A HEART-BREAKING, HOPEFUL NOVEL FROM THE MASTER STORYTELLER WHOSE BOOKS HAVE TOUCHED THE HEARTS OF OVER 40 MILLION READERS
'Mitch Albom sees the magical in the ordinary' Cecilia Ahern
As a child, Charley Benetto was told by his father, 'You can be a mama's boy or a daddy's boy, but you can't be both.' So he chooses his father, only to see him disappear when Charley is on the verge of adolescence.
Decades later, Charley is a broken man. His life has been destroyed by alcohol and regret. He loses his job. He leaves his family. When he discovers that he won't be invited to his only daughter's wedding he realises he has hit rock bottom.

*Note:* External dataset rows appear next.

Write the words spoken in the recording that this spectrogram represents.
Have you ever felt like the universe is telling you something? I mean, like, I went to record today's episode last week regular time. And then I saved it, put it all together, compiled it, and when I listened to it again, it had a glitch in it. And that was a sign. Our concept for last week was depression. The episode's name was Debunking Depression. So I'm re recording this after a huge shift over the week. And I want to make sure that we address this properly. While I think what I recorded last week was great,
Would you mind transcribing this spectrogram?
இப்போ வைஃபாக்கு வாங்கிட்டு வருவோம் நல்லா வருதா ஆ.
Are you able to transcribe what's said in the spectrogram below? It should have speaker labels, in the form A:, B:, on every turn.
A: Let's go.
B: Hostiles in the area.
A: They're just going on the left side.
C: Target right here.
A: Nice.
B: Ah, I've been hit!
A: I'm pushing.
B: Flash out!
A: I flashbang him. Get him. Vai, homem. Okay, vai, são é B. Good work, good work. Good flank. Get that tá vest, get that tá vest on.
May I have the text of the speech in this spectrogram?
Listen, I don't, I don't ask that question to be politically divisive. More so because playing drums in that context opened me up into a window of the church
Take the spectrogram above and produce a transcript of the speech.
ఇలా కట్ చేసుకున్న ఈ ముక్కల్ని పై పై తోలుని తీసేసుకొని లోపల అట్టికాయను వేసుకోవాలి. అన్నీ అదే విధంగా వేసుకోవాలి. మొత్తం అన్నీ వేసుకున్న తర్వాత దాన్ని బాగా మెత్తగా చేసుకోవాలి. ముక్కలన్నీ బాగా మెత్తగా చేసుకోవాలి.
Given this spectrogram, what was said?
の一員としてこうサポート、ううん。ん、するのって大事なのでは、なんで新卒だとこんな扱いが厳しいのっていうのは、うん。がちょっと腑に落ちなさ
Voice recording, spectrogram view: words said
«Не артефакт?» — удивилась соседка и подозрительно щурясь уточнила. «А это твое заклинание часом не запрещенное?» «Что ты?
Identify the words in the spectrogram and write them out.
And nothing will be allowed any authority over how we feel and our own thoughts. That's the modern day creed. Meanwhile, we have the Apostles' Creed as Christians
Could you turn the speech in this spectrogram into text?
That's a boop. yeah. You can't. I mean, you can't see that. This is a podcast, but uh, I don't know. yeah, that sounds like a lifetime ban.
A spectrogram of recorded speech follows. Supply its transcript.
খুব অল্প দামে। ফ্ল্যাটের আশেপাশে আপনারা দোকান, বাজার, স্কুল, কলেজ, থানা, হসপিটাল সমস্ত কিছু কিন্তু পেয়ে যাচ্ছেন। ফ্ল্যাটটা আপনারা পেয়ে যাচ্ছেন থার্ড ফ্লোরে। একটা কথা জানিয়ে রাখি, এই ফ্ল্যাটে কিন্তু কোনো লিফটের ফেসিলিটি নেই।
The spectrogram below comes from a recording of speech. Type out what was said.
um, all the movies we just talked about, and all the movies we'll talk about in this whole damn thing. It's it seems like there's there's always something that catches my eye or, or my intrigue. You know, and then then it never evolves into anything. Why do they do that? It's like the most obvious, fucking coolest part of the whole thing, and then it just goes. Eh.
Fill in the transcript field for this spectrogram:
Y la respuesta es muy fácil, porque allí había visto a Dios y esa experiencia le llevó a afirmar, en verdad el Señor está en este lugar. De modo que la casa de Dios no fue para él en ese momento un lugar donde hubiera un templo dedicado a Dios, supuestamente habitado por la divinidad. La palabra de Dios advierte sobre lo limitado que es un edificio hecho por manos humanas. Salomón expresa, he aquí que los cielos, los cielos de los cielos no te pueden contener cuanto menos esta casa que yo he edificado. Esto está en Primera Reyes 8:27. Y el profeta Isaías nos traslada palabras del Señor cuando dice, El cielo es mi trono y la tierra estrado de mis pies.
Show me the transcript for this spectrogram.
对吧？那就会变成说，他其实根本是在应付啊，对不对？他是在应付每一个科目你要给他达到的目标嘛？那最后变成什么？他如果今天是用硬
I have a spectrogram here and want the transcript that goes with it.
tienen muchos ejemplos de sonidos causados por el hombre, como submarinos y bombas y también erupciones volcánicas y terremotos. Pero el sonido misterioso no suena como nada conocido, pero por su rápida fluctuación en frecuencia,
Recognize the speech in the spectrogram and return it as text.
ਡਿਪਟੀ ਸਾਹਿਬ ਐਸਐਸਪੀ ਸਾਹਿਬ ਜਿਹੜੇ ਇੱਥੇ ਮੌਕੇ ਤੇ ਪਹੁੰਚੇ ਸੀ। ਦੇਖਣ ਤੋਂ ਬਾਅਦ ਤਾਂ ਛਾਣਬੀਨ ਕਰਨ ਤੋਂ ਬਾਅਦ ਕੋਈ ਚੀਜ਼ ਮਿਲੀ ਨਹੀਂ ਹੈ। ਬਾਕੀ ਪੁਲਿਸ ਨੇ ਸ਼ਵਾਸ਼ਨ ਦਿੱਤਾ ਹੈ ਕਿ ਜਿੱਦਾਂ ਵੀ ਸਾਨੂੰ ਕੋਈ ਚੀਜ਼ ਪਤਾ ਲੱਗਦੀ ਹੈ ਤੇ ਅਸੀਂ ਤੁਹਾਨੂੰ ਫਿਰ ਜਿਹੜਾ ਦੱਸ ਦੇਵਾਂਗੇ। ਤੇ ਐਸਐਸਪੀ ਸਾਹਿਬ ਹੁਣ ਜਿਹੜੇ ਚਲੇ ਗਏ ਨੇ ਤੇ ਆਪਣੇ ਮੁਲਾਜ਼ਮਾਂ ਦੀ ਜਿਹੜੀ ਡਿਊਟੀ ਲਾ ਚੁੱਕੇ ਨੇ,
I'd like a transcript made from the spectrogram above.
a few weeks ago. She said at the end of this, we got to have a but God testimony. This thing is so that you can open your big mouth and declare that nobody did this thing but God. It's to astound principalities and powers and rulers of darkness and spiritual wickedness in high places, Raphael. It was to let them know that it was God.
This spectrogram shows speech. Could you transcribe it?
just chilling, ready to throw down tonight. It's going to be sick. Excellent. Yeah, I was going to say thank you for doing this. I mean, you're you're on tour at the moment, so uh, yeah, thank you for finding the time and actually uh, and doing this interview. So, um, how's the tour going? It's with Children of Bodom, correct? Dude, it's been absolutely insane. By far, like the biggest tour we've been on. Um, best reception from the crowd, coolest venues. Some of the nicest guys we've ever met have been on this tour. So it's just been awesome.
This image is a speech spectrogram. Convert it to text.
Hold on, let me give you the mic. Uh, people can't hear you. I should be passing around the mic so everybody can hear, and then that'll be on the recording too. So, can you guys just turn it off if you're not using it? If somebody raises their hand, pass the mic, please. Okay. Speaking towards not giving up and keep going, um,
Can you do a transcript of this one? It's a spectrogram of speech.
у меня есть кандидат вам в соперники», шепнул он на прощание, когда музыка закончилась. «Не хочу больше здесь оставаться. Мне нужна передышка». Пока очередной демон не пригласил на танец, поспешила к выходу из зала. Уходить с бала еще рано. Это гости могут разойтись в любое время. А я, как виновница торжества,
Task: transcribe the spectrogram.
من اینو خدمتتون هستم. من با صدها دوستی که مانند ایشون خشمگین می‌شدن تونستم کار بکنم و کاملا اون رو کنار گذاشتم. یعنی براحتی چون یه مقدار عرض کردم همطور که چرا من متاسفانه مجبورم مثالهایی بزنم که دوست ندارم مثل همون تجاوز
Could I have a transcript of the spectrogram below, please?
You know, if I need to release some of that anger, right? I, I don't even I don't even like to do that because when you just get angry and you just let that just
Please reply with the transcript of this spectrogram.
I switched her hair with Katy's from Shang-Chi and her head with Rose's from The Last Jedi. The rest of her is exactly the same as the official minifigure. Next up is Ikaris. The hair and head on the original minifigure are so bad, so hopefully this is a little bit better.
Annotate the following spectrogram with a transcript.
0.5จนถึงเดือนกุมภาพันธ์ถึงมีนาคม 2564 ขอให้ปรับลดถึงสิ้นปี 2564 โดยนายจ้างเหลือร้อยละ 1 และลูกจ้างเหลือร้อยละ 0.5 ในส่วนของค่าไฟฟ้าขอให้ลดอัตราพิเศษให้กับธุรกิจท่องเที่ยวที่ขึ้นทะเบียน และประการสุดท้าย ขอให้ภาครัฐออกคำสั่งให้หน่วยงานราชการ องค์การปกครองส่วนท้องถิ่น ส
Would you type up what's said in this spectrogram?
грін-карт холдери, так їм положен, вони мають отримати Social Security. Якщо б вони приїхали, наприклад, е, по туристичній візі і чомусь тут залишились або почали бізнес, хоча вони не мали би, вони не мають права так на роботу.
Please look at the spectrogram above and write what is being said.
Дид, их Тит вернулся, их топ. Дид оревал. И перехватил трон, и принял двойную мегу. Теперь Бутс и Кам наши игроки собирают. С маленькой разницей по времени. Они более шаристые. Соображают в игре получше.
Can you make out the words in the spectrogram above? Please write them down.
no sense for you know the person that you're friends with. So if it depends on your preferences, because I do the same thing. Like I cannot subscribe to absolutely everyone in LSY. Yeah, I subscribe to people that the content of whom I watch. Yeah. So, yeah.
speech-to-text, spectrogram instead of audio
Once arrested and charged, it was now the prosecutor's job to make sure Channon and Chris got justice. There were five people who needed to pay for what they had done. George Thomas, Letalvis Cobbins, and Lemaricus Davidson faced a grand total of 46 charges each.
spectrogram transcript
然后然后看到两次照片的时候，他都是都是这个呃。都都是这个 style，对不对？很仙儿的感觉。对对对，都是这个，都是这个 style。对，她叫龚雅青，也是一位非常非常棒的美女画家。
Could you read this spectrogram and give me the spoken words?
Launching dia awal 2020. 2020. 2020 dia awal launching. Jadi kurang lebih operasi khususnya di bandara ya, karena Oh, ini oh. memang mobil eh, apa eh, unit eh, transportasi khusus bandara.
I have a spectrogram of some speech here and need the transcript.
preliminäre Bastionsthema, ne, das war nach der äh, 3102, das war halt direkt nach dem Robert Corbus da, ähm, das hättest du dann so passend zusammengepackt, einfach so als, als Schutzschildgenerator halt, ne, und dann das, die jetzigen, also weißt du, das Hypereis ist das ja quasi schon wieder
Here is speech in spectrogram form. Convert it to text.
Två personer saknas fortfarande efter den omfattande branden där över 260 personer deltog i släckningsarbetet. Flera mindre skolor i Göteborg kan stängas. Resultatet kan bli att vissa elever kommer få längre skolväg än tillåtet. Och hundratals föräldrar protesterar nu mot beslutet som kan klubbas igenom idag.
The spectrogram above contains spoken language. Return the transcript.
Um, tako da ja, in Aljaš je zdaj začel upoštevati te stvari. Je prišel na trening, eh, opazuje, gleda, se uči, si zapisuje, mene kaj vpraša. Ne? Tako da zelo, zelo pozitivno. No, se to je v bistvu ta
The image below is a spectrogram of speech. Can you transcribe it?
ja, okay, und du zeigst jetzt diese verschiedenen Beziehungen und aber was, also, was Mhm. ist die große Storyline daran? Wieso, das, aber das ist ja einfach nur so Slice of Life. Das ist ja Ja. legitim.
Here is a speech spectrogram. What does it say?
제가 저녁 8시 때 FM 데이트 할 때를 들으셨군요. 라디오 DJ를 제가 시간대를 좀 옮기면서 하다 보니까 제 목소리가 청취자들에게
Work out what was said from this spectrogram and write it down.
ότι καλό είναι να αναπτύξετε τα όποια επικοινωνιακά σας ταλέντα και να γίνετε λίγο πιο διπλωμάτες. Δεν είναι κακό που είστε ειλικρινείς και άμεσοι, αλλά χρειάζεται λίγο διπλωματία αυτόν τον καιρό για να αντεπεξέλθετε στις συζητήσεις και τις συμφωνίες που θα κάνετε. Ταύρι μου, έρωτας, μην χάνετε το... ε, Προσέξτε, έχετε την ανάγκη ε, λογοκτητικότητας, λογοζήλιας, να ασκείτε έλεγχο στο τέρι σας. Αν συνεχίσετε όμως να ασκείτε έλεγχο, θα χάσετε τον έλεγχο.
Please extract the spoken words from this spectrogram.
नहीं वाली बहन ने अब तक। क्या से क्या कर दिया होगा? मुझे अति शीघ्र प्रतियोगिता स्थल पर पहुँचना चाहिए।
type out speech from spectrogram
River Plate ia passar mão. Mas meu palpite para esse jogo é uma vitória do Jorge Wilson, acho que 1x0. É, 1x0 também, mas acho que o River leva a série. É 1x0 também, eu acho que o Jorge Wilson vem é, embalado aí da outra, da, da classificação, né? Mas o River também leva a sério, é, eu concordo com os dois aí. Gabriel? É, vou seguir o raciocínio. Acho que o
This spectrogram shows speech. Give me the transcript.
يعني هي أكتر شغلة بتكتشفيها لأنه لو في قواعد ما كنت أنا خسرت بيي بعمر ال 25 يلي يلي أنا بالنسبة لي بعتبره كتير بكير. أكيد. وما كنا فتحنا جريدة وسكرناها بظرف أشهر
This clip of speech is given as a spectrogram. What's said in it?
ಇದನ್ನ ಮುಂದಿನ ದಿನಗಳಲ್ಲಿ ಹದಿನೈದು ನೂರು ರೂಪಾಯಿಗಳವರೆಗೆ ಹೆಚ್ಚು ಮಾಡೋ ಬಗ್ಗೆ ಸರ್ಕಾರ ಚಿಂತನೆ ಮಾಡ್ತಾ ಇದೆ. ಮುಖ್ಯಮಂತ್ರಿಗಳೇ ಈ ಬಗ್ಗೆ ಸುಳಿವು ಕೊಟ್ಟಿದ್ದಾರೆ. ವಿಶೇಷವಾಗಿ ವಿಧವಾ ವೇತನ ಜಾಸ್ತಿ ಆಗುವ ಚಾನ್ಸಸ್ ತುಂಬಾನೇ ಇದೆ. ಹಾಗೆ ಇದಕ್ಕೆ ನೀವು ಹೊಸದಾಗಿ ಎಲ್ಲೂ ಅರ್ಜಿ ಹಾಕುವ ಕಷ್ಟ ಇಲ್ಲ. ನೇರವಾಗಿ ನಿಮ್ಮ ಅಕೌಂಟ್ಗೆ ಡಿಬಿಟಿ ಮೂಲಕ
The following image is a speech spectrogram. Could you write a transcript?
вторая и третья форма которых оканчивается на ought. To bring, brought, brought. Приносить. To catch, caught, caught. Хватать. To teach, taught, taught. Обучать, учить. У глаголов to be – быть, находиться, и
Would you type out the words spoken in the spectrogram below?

Charley makes a midnight ride to his small hometown; his final journey before he ends his life. But as he staggers into his old house, he makes an astonishing discovery. His mother - who died eight years earlier - is there to welcome Charley home. What follows is the one seemingly ordinary day so many of us yearn for: a chance to reconcile with someone lost to us, to understand family secrets and to seek forgiveness from a person we love.
WHAT READERS SAY ABOUT FOR ONE MORE DAY
'Superb read, Mitch Albom has a way of writing to reach the soul of the reader'
'Ground-breaking . . . The amount of impact this book has had on my life is indescribable!'
'Mitch Albom makes you think about life . . . a book you can read again and again, and keep learning'
'Another awesome read by Albom. One of the most amazing writers of our generation'
'I absolutely love Mitch Albom. His stories always reduce me to real tears and laughter'
In this first novel from Tuesdays with Morrie and The Five People You Meet in Heaven author Albom, grief-stricken Charles "Chick" Benetto goes into an alcoholic tailspin when his always-attentive mother, Pauline, dies. Framed as an "as told to" story, Chick quickly narrates her funeral; his drink-fueled loss of savings, job ("sales") and family; and his descent into loneliness and isolation. After a suicide attempt, Chick encounters Pauline's ghost. Together, the two revisit Pauline's travails raising her children alone after his father abandons them: she braves the town's disapproval of her divorce and works at a beauty parlor, taking an extra job to put money aside for the children's education. Pauline cringes at the heartache Chick inflicted as a demanding child, obnoxious teen and brusque, oblivious adult chasing the will-o'-the-wisp of a baseball career. Through their story, Albom foregrounds family sanctity, maternal self-sacrifice and the destructive power of personal ambition and male self-involvement. He wields pathos as if it were a Louisville Slugger shoveling dirt into Pauline's grave, Chick hears her spirit cry out, " 'Oh, Charley. How could you?' " but Albom often strikes a nerve on his way to the heart.
Read it, and this book is sooooooo moving. It tells of a ruined family, and the wonder of a mother's love.
I highly recommend it.